= EXERCISE GOAL =
Exactly as written, return all the data, leaving its pictures behind.

((

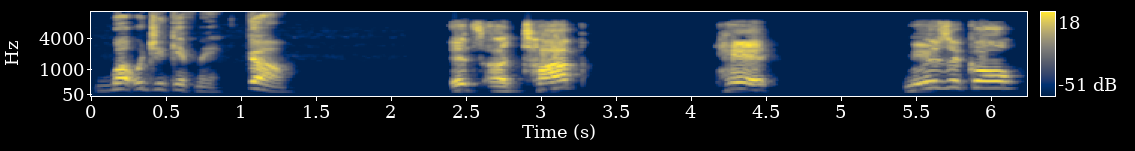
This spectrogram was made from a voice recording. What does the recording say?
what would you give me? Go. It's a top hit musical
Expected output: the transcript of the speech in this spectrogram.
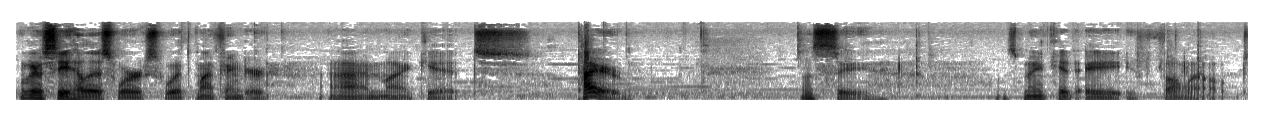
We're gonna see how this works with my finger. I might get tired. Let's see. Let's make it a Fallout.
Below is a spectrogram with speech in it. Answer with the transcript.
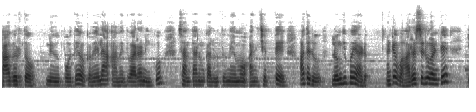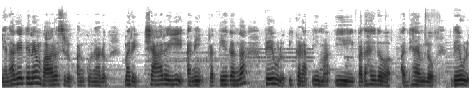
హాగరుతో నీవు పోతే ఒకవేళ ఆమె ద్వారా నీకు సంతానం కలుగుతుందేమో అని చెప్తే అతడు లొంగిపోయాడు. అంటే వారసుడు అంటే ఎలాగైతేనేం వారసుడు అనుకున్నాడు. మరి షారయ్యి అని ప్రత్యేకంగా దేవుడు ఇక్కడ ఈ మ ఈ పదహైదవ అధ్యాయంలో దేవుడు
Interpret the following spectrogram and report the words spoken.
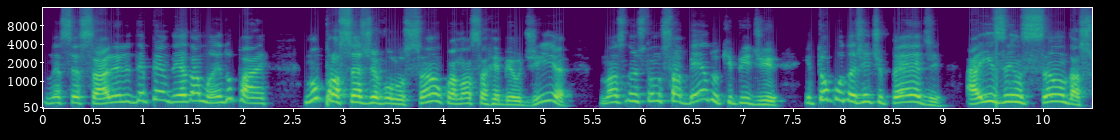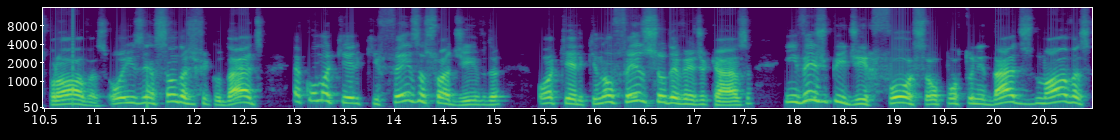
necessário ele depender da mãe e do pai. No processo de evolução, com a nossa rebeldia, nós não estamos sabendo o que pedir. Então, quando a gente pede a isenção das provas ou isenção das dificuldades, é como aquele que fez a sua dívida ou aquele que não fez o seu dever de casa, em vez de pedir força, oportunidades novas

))

= WRITTEN RESPONSE =
This spectrogram was made from a voice recording. What does the recording say?
what would you give me? Go. It's a top hit musical
Expected output: the transcript of the speech in this spectrogram.
We're gonna see how this works with my finger. I might get tired. Let's see. Let's make it a Fallout.
Below is a spectrogram with speech in it. Answer with the transcript.
హాగరుతో నీవు పోతే ఒకవేళ ఆమె ద్వారా నీకు సంతానం కలుగుతుందేమో అని చెప్తే అతడు లొంగిపోయాడు. అంటే వారసుడు అంటే ఎలాగైతేనేం వారసుడు అనుకున్నాడు. మరి షారయ్యి అని ప్రత్యేకంగా దేవుడు ఇక్కడ ఈ మ ఈ పదహైదవ అధ్యాయంలో దేవుడు
Interpret the following spectrogram and report the words spoken.
necessário ele depender da mãe e do pai. No processo de evolução, com a nossa rebeldia, nós não estamos sabendo o que pedir. Então, quando a gente pede a isenção das provas ou isenção das dificuldades, é como aquele que fez a sua dívida ou aquele que não fez o seu dever de casa, em vez de pedir força, oportunidades novas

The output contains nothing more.